The environmental projects are designed to reduce the likelihood of a release of anhydrous ammonia occurring, and to limit the severity of any ammonia release that might occur from Pioneer's facility. The settlement requires Pioneer to upgrade certain refrigeration equipment to a more protective model and to install a computerized control system at the facility. Pioneer Cold will replace two ammonia liquid pumps at the facility with hermetically sealed pumps, which nearly eliminates the potential for ammonia releases from pump failure. The computerized controls will help detect problems earlier, helping to prevent a release and minimizing the consequences of any release that does occur.

The settlement is also designed to improve emergency planning and response capabilities in the community surrounding the facility. Pioneer Cold will provide emergency response equipment to emergency responders within the City of Chicopee. The equipment includes two types of gas detectors, and requires funding for five years of calibrating the units. The company will also contract with a consultant to develop and conduct a table-top exercise program for company employees and members of the Chicopee Fire Department to discuss their roles during an emergency and their responses to particular emergency scenarios.

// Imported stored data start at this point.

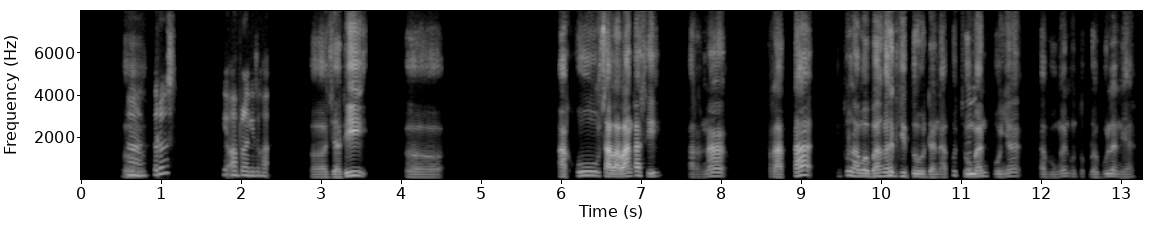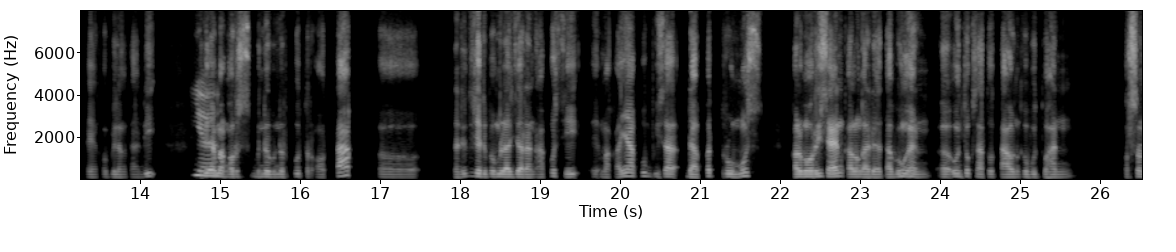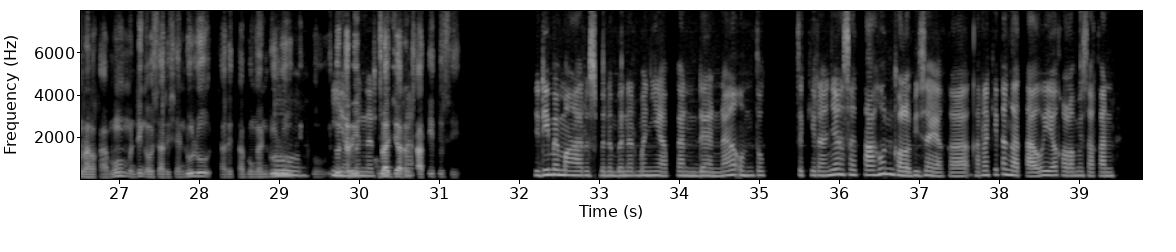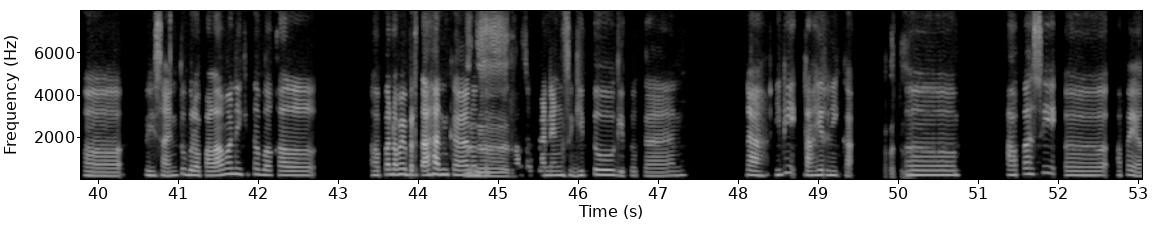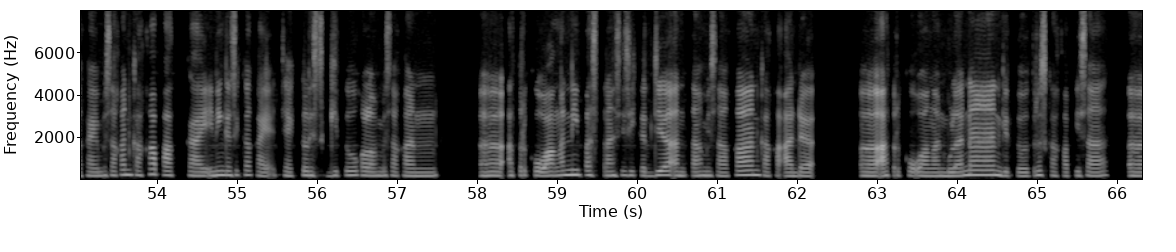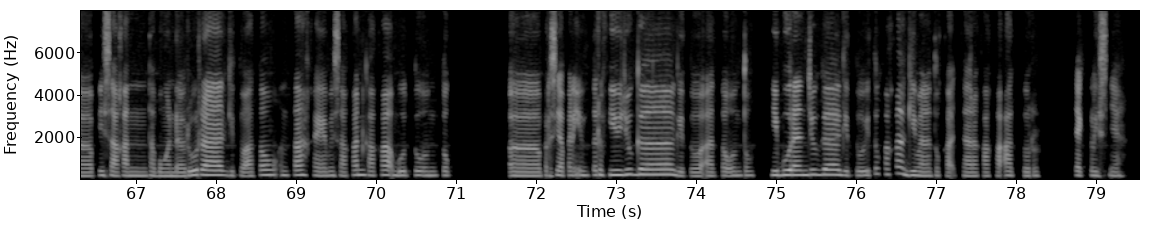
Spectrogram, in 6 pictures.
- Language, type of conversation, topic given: Indonesian, podcast, Bagaimana kamu mengatur keuangan saat mengalami transisi kerja?
- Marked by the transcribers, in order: laughing while speaking: "banget"; other background noise; tapping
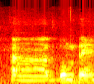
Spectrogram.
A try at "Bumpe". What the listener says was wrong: It's not a B.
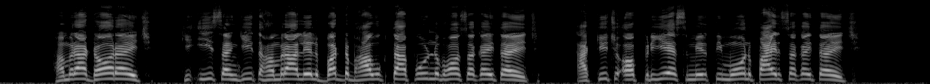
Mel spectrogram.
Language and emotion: Maithili, fearful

The EPA action resulted from a Commonwealth of Massachusetts "Urban Compliance Initiative" and followed a referral from the Mass. Dept. of Environment Protection (MassDEP) for concerns outside of state jurisdiction. MassDEP officials joined EPA on the Dec. 2012 inspection on-site at Pioneer. In Jan. 2013 the state issued a $33,718 penalty against Pioneer for failure to notify the state of a release of anhydrous ammonia in Aug. 2008 and for failure to respond to a request for information about that release.

According to the inspection, Pioneer failed to comply with management requirements of the RMP regulations; failed to accurately evaluate off-site consequences in release scenarios; failed to adequately identify, evaluate, and control hazards; failed to comply with safety information, operating procedures, training, mechanical integrity, compliance audit, and contractor requirements; and failed to have an adequate emergency response program.

"Ammonia refrigeration facilities must remain aware of the risks associated with the use of this chemical. While ammonia is an efficient refrigerant with environmental advantages, the associated risks mean that companies need to be certain they are operating safely by carefully following federal and state standards," said Curt Spalding, regional administrator of EPA's New England office.

"I am very pleased by the work done by MassDEP's Western Regional Office as part of our Urban Compliance Initiative, which identified this issue," said MassDEP Commissioner Martin Suuberg. "The improvements at Pioneer Cold not only ensure compliance at this facility, but it also enhances the city's emergency response capabilities to protect all residents and greatly reduces the risk to residents in the neighborhood of release of anhydrous ammonia."

Facilities operating systems with more than 10,000 pounds of anhydrous ammonia are subject to the RMP regulations, while smaller refrigeration systems are subject to the "General Duty Clause" of Section 112(r)(1) of the Clean Air Act.

More information: Clean Air Act Section 112(r) RMP regulations (www.epa.gov/rmp)